EU votes to rein in ‘probably carcinogenic’ glyphosate – but not an outright ban

EU votes to rein in ‘probably carcinogenic’ glyphosate – but not an outright ban


By: Aisha Dodwell
Date: 13 April 2016
Campaigns: Food

cf71pz3wwaagklyMonsanto has suffered a blow today as the European Parliament has called for heavy restrictions on the use of glyphosate, one of their most lucrative chemicals, and the key ingredient in their flagship Roundup herbicide.

While a number of groups who have been campaigning for a European ban on glyphosate have been hailing today’s decision a victory, for others it does not go far enough.

Over 10,000 Global Justice Now supporters have signed a petition calling for the outright banning of this chemical, which has been declared by the World Health Organisation as probably causing cancer.

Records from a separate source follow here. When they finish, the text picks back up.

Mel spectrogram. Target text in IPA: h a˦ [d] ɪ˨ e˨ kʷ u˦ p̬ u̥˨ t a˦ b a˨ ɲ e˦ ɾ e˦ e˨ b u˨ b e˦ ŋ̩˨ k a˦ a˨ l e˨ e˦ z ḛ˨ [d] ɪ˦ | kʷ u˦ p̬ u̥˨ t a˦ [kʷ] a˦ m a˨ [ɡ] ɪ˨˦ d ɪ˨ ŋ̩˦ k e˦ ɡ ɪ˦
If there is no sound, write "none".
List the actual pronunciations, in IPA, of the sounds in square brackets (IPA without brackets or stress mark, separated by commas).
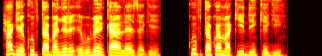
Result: ɡ, ɡ, kʷ, k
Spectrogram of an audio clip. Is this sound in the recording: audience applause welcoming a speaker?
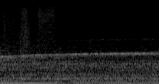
no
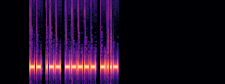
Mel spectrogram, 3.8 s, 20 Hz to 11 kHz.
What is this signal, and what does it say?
Morse code, heard as a keyed tone, about 42 wpm, 700 Hz. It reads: MW0X
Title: DXCC-100 Call Signs - 4 Characters - Repeated 2x - 45wpm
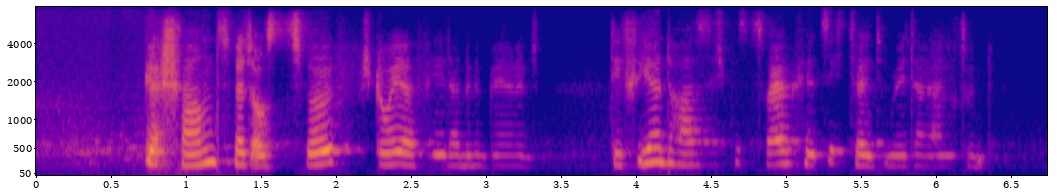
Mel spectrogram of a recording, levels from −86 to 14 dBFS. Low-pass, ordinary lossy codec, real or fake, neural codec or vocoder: none; none; fake; codec, 16 kHz, 0.5 kbps, X-Codec, HuBERT features, trained on balanced general audio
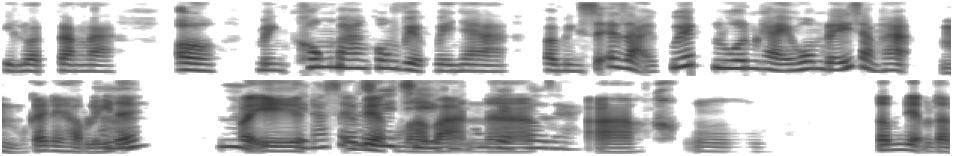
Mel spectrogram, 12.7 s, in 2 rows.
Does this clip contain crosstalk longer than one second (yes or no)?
yes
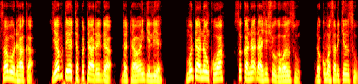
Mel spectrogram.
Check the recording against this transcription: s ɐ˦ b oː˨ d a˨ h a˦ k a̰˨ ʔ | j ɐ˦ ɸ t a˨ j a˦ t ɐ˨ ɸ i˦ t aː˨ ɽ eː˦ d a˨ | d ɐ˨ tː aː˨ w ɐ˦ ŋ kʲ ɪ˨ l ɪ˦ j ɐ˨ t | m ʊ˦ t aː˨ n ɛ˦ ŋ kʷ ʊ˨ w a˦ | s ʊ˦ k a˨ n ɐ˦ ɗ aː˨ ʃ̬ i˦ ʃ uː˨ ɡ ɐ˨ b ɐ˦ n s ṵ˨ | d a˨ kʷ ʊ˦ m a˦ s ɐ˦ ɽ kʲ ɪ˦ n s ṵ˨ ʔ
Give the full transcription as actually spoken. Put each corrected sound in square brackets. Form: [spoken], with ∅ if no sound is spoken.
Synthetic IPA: s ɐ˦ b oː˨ d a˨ h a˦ k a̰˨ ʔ | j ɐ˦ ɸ t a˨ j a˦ t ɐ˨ ɸ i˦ t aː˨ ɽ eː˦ d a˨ | d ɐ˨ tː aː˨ w ɐ˦ ŋ [ɡʲ] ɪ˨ l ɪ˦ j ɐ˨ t | m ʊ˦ t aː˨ n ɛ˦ ŋ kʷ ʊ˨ w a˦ | s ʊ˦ k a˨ n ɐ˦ ɗ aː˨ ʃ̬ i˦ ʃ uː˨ ɡ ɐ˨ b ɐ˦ n s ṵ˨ | d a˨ kʷ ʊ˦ m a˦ s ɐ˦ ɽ kʲ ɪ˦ n s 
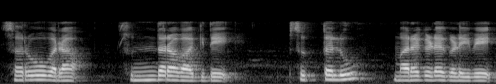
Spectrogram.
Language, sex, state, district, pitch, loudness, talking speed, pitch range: Kannada, female, Karnataka, Mysore, 195 Hz, -15 LUFS, 60 wpm, 180-210 Hz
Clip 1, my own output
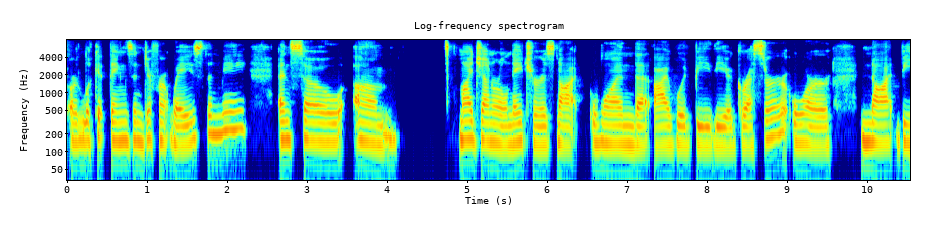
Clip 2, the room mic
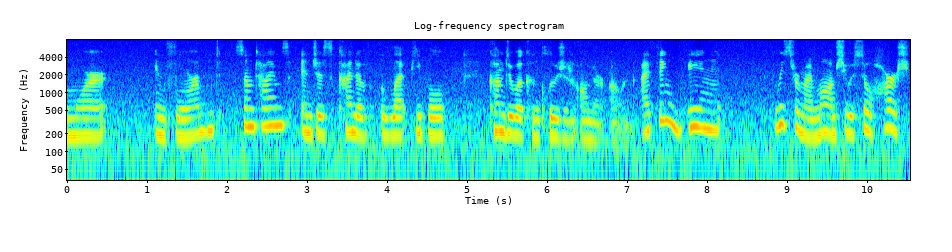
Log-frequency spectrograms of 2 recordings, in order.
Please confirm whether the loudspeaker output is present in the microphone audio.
No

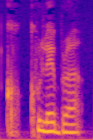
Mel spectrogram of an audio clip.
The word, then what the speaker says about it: Culebra: Tell us about what you saw in, is it Culebra? Is that how you pronounce it? – Culebra.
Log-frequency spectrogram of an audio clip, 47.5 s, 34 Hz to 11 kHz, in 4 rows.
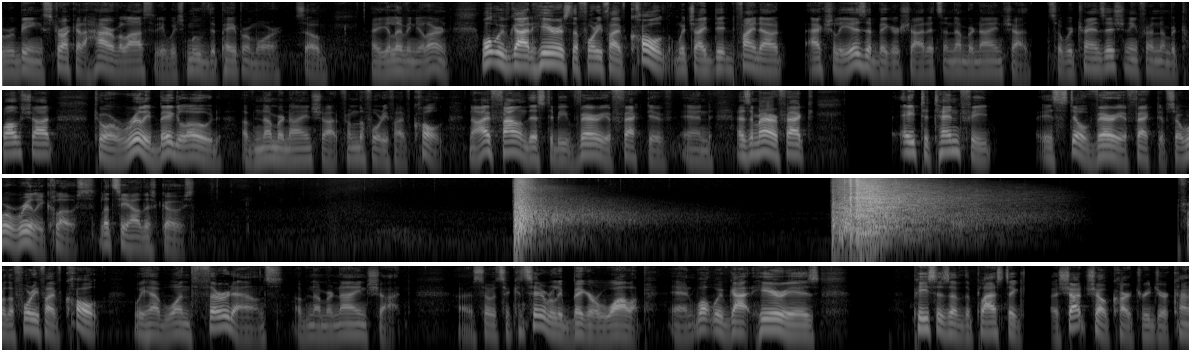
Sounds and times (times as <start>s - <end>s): Speech: 0.0s - 20.0s, 20.8s - 25.7s, 35.5s - 43.8s, 44.7s - 47.4s.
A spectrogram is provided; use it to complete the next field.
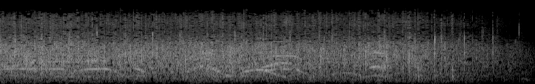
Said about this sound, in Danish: Det var bifald. Du, det var... Gav, du gav dig selv et bifald.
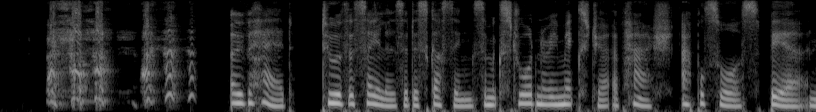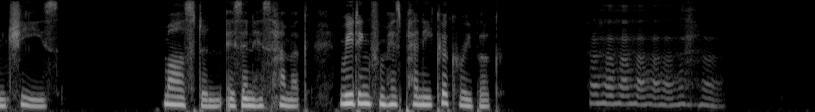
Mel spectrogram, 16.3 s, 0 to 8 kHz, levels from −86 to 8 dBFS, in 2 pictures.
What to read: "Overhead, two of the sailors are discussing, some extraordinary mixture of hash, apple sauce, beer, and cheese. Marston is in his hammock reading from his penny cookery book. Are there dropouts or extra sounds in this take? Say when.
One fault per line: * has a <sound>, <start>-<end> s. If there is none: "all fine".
* has a laugh, 0.5-2.0 s
* has a laugh, 14.0-15.4 s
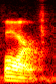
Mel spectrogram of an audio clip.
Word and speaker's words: Favre: kind of like how how you randomly pronounce Brett Favre's last name is Brett Favre instead of Favre it doesn't make a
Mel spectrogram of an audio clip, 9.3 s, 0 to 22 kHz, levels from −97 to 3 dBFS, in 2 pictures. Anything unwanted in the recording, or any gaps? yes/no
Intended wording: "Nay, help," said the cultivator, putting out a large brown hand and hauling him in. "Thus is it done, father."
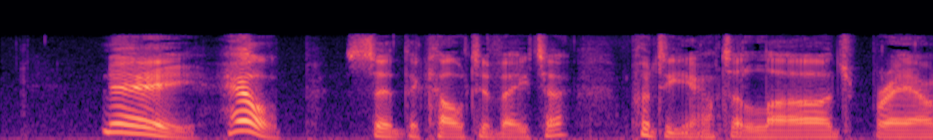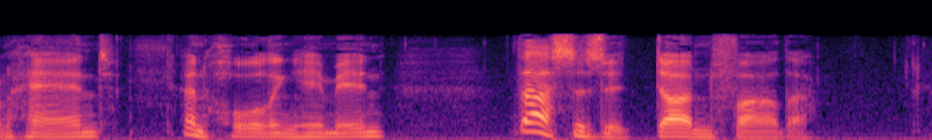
no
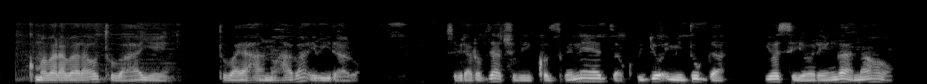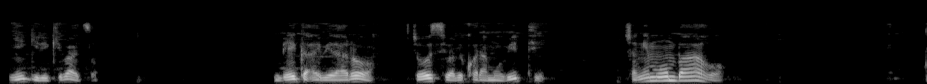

They are among millions of citizens from across the continent making this demand.

While the resolution passed today doesn’t call for an outright ban, it does call for a ban on all non-professional uses; a ban on using glyphosate in or near public parks, playgrounds and gardens; as well as banning its use where integrated pest management systems are sufficient.  It also suggests the relicensing period be for a reduced seven years (down from 15), meaning it would have to be reviewed again in 2023.

Bart Staes, a spokesperson for the Green Party bloc said:

The European Parliament has today highlighted serious concerns with the proposal to re-approve glyphosate for use in Europe and the Commission and EU governments must take note. We would have preferred if MEPs had followed the recommendation of the EP’s environment committee in clearly calling for an outright rejection of the re-approval of glyphosate.

The decision not to call for an outright ban, has led to a rather bizarre scenario where those on the pro-glyphosate lobby have also called this decision a success. For the likes of the National Farmers Union the decision to green-light the continued use of glyphosate for ‘professional’ purposes is a success. In a press statement today they hailed the decision “positive for agriculture”

Despite today’s vote, the celebrations on both side may be premature. The real judgment day for glyphosate is yet to come. It won’t be until May when a group of experts take the final, and binding, decision about its relicensing.  But given that two-thirds of the European public are in favour of a glyophosate ban, and opposition is growing among EU governments, there is still a strong chance that we can kick glyphosate (and Monsanto) out of Europe. Staes is hopeful for the upcoming May vote:

There is growing opposition among EU governments to reapproving glyphosate for use in the EU and we hope today’s vote, combined with major public opposition, will convince more governments to change their minds on glyphosate. Given the serious health and environmental concerns and conflicting scientific advice regarding glyphosate, it is scandalous that the EU Commission proposed to continue to allow its use for 15 more years, without any restrictions on its use. With the WHO assessment having concluded the substance is probably carcinogenic, EU government must heed these concerns and reject the Commission’s proposal.

If you want to take action and ask the UK government to back a ban of glyphosate you can take action here